All my grandmother’s recipes had the word “oleo” in them. I used to wonder what the heck oleo was but since, to my 10-year-old mind, it sounded like the word “Oreo” I couldn’t help thinking that it had to be great. It wasn’t.
Oleo is short for oleo-margarine, a product born out of Napoleon III’s desire to have a butter substitute that could be used by the armed forces and the lower classes. The first margarines, beginning in 1871, were a combination of seed oils like cottonseed and the naturally harder animal fats. By the time of the Great Depression in the 1930s and on into World War II, there was such a shortage of animal fats that margarine was made completely out of seed oils (what we call vegetable oils, even though they are not made of vegetables) – rapeseed (canola), soybean, cotton seed, sunflower seed, etc.
Oleo spelled heart disease for that particular grandma and her husband, who were the first in both of their family lines to suffer from heart attacks.

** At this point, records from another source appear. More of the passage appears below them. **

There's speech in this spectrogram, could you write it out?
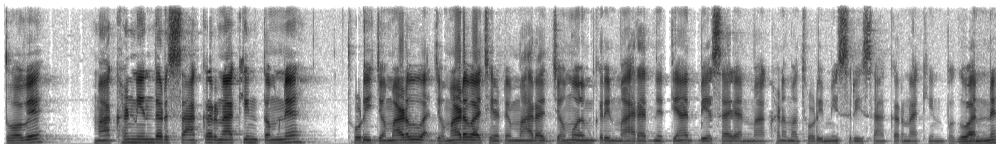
તો હવે માખણની અંદર સાકર નાખીને તમને થોડી જમાડવા જમાડવા છે. એટલે મહારાજ જમો એમ કરીને મહારાજને ત્યાં જ બેસાડ્યા અને માખણમાં થોડી મિશ્રી સાકર નાખીને ભગવાનને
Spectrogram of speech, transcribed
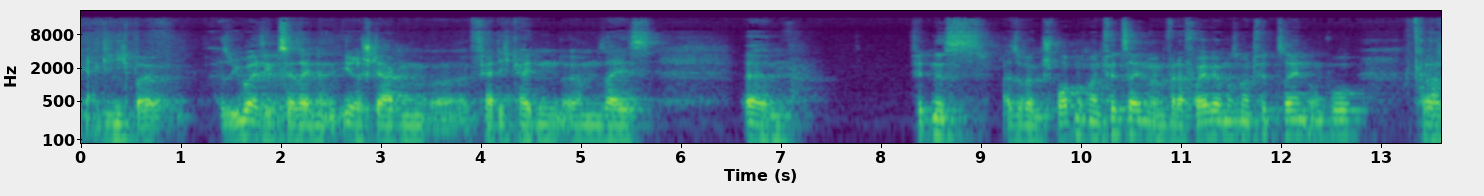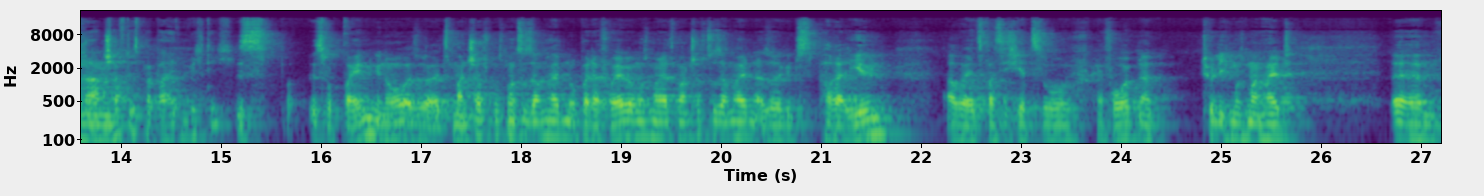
Ja, eigentlich nicht bei, also überall gibt es ja seine, ihre Stärken, äh, Fertigkeiten, ähm, sei es ähm, Fitness, also beim Sport muss man fit sein, beim- bei der Feuerwehr muss man fit sein irgendwo. Kameradschaft ist bei beiden wichtig. Ist, ist auf beiden, genau. Also als Mannschaft muss man zusammenhalten, auch bei der Feuerwehr muss man als Mannschaft zusammenhalten. Also da gibt es Parallelen. Aber jetzt, was ich jetzt so hervorhebe, natürlich muss man halt ähm,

They were part of a growing trend in America, whose incidence of heart disease correlated with the increased use of margarine, shortening and other highly processed oils as a replacement for good, old-fashioned butter and lard from animals raised on pasture.

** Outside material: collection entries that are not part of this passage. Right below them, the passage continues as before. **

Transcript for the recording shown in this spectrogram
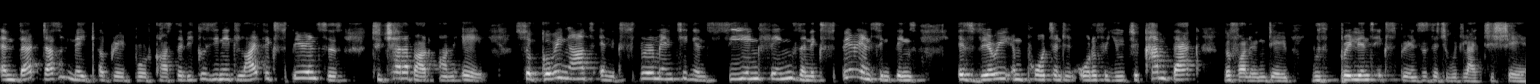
and that doesn't make a great broadcaster because you need life experiences to chat about on air. So going out and experimenting and seeing things and experiencing things is very important in order for you to come back the following day with brilliant experiences that you would like to share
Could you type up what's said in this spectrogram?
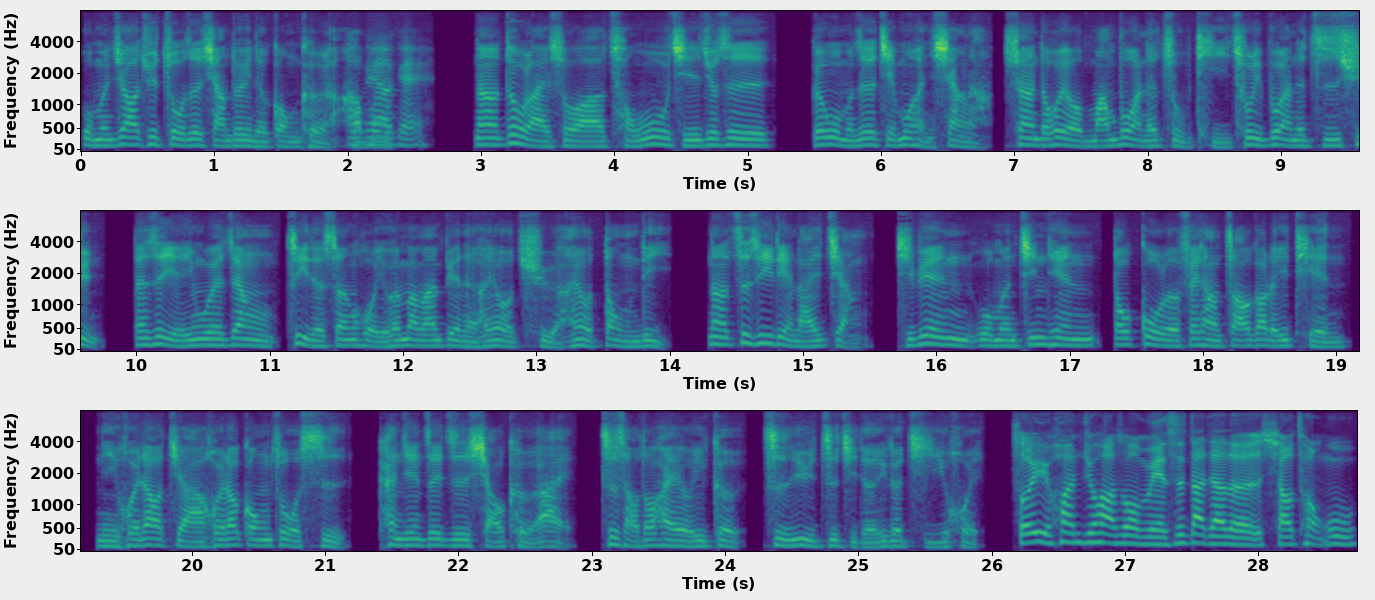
我们就要去做这相对应的功课了，好不？OK，那对我来说啊，宠物其实就是跟我们这个节目很像啦。虽然都会有忙不完的主题、处理不完的资讯，但是也因为这样，自己的生活也会慢慢变得很有趣啊，很有动力。那这是一点来讲，即便我们今天都过了非常糟糕的一天，你回到家、回到工作室，看见这只小可爱，至少都还有一个治愈自己的一个机会。所以换句话说，我们也是大家的小宠物。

Butter is a mormodonna’ best friend. Grumpy husband? Slather butter on his everything. That child who seems to fight you on every little thing? That child needs some butter! There is a reason that there is the phrase “butter you up” – it means to put you in a good mood so that I won’t be afraid to ask you about something. Butter makes for cheerful people. A happy home is built on butter. Margarine, funny enough, is still used today by the military, prisons and the lower classes.

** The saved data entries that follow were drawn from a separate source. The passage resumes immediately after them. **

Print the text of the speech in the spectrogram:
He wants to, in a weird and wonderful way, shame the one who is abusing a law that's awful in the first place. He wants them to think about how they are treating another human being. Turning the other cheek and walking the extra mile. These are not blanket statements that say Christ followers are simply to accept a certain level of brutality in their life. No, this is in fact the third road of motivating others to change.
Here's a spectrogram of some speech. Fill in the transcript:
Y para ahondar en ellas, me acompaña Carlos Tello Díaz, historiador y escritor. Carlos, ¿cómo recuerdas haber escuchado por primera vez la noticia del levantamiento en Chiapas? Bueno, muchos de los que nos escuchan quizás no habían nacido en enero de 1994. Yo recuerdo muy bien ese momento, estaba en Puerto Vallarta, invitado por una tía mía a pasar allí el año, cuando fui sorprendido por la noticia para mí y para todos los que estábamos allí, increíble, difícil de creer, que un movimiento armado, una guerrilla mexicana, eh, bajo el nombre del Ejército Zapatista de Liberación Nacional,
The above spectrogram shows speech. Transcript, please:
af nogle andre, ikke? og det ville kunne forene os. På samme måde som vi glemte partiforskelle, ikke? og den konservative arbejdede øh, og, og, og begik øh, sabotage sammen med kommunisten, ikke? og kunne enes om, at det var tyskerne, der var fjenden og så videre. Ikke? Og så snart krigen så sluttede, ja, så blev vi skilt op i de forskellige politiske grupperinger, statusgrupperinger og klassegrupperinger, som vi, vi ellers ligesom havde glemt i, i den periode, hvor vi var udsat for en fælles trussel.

Scientifically, there is a reason for all that our foremothers knew by experience. Butter is America’s best, most easily absorbed source of vitamin A (carrots only contain pre-vitamin A). It contains vitamin E, lecithin (for proper absorption of fat), selenium and anti-oxidants, including cholesterol. Yes, cholesterol is an anti-oxidant, as well as the foundation for a healthy endocrine system, since all your hormones are made using cholesterol. If you don’t have the cholesterol your body needs, stay tuned for mood swings! (For more information, checks out the Weston A. Price Foundation’s “Why Butter is Better“)
Put that butter on everything. You’ll stay fuller, longer and it will keep your blood sugar from spiking. In Mormodonna’s low-fat days, she would eat her oatmeal with skim milk and strawberries, and it would make her want to eat some french fries around 10am. These days, she soaks her oatmeal or brown rice overnight (to make it more digestible), cooks it in the morning and puts a nice pat of butter in there for “staying power.” No more 10am munchies; she can go all the way to lunchtime.
Brown rice porridge is a favorite around here, and since rice is one of the grains with the lowest amounts of phytic acid, it’s not always necessary to soak it overnight. Just put a cup and a half or so in the blender until the texture is like couscous. Then put a few tablespoons of butter in a pan with the blended rice, add a generous amount of whole milk (preferably raw), maybe add some water as well (that raw milk is expensive, you know), add a pinch of salt and a dash of vanilla. Then whisk over medium heat until the porridge thickens, at which point you can turn the heat down to very low, stick the lid on and wait for the kiddos to be dressed and faces washed, ready for breakfast.
Once the porridge is in the bowl, add another big pat of butter and whatever else suits your fancy. You and the fam are on your way to a snack-free day…a three-square-meal day with that healthy fasting in between meals that we have forgotten is the ideal for most people.
“Butter and honey shall he eat, that he may know to refuse the evil, and choose the good.” ~ Isaiah 7:15
Listen to Isaiah, mormodonnas…refuse the evil and choose butter!